“How easily we forget that the Christian church was the first institution in the history of the world to bring together on equal footing Jews and Gentiles, men and women, slaves and free. The earliest Christians broke down barriers.” (Church Why Bother? P. 30).
We should be about destroying dividing walls of hostility, not building them.
What contributes to the lack of church relevancy?
We live in an age of fear, yet we contribute to that fear as we pull ourselves into gated churches protected from the evils of a secular civilization. Why? Don’t we know that we are supposed to be salt and light to the world? (Mt. 5:13-16) But we can’t be salt and light if we hide in our churches. We have made faith so personal, we have forgotten how to be people on mission living out the great commission. We somehow think if our theology is perfect enough, people will be drawn to Jesus. But that’s not what Jesus said.
Jesus said, “let your light shine before men, that they may see your good deeds and praise your Father in heaven.” Mt. 5:16.
Jesus didn’t say your good “theology”. He said good “deeds”.
What the new Barna Report says about the cultural relevancy of the church.
Only 24% of American’s view Pastors positively according to a report released by Barna this week. On the plus side – you still beat lawyers. 23% say pastors are “not very” and “not at all” influential in the community. This is perception. But perceptions matter. The good news is we can change that.
The data demonstrates a strong desire to see pastors and the church engaged in society. Those polled want the church to be relevant in relationships, racial reconciliation and community. They want to see the love of Christ in action. Take two minutes to click on the image and view a video by Barna summarizing the findings in a powerful way:
The video concludes with a strong admonition: “Show up and be spurred forward.” Show up and meet needs in your community. Don’t just talk about the Kingdom – demonstrate the Kingdom.
Pastor Tim Keller says it well:
“When a city perceives a church as existing strictly and only for itself and its own members, the preaching of that church will not resonate with outsiders. But if neighbors see church members loving their city through astonishing, sacrificial deeds of compassion, they will be much more open to the church’s message. Deeds of mercy and justice should be done out of love, not simply as a means to the end of evangelism. And yet there is no better way for Christians to lay a foundation for evangelism than by doing justice.” Generous Justice, p. 142.
Reclaiming the relevancy of the church
THE GOSPEL IS ALWAYS RELEVANT. The only hope of the world is a saving relationship with Jesus Christ. That relationship should compel loving service toward others. The world can challenge our words, but the actions of humble servants over the centuries has always made a difference. If we want to recapture our voice, we must recapture our love. Love speaks louder than words.
If we want to love our neighbors then we should get to know our neighbors.
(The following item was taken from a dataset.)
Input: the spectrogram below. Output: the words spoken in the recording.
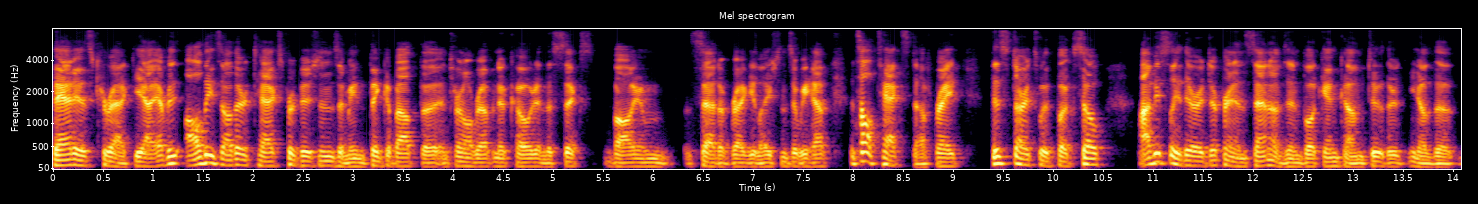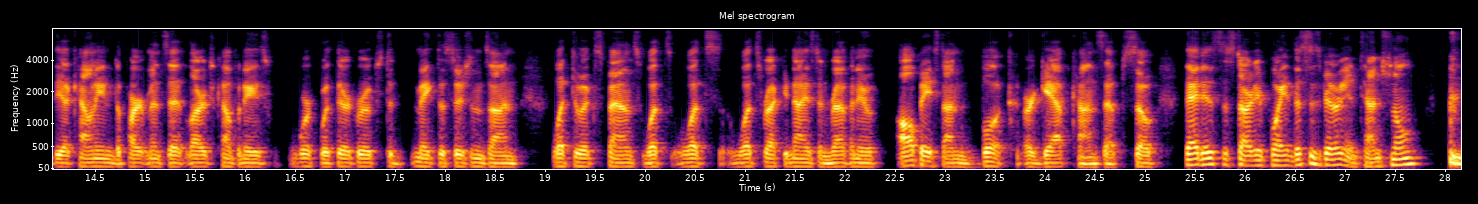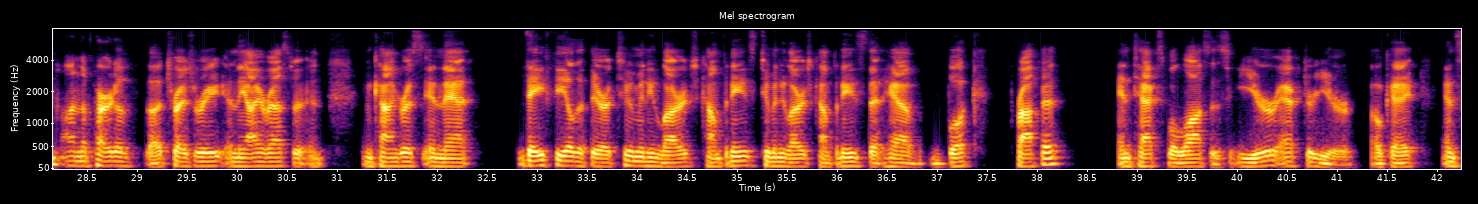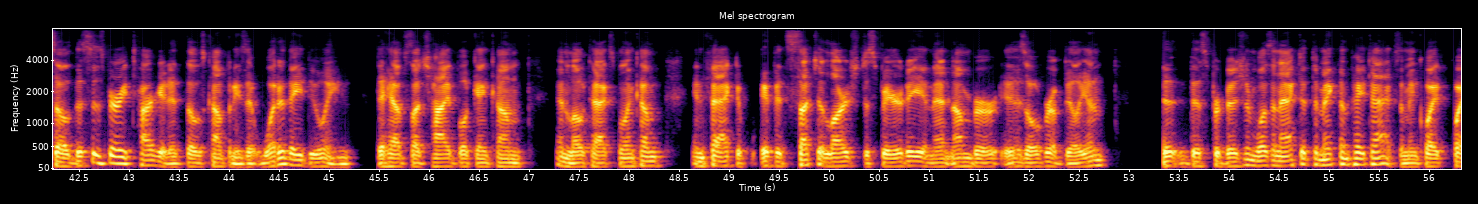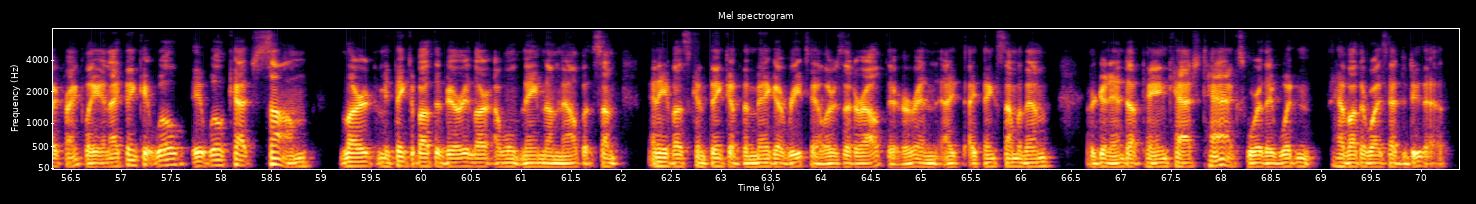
That is correct. Yeah, every all these other tax provisions. I mean, think about the Internal Revenue Code and the six volume set of regulations that we have. It's all tax stuff, right? This starts with books. So obviously there are different incentives in book income too. There, you know, the the accounting departments at large companies work with their groups to make decisions on what to expense, what's what's what's recognized in revenue, all based on book or GAAP concepts. So that is the starting point. This is very intentional on the part of uh, Treasury and the IRS or in, in Congress in that they feel that there are too many large companies, too many large companies that have book profit and taxable losses year after year. Okay. And so this is very targeted those companies that what are they doing to have such high book income and low taxable income? In fact, if, if it's such a large disparity and that number is over a billion, this provision was enacted to make them pay tax. I mean, quite quite frankly, and I think it will it will catch some large. I mean, think about the very large. I won't name them now, but some any of us can think of the mega retailers that are out there, and I, I think some of them are going to end up paying cash tax where they wouldn't have otherwise had to do that.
That will happen by demonstrating loving concern for their needs. Do you have immigrant neighbors? Recognize the fear which exist in their neighborhoods and provide practical safety plans to help. Don’t know how. Come to Restore 117 and we’ll provide you with tools.
Do you have neighbors with criminal records? Why not help them through employment, license, housing and other issues? Not sure how. Come to Restore 117.
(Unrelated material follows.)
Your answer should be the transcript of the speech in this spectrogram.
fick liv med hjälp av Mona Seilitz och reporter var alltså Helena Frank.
Do you have neighbor victims of domestic violence or family problems? Why not provide sound guidance and direction for them. Restore 117 will help. Want to engage millennials? They care about justice. Start a Justice for All group to engage them in taking action in the community. Go deeper in understanding the intersection between the gospel and justice. Better understand the issues of refugees and immigrants. Get equipped to love your neighbor at Restore 117.
Serving the legal needs of neighbors is not the only way to embody Christ’s love in a community. But it is powerful. Seeking justice for neighbors in need is a visible demonstration of the Kingdom.
Love your neighbor. Show up and be spurred forward. Together, let’s be relevant.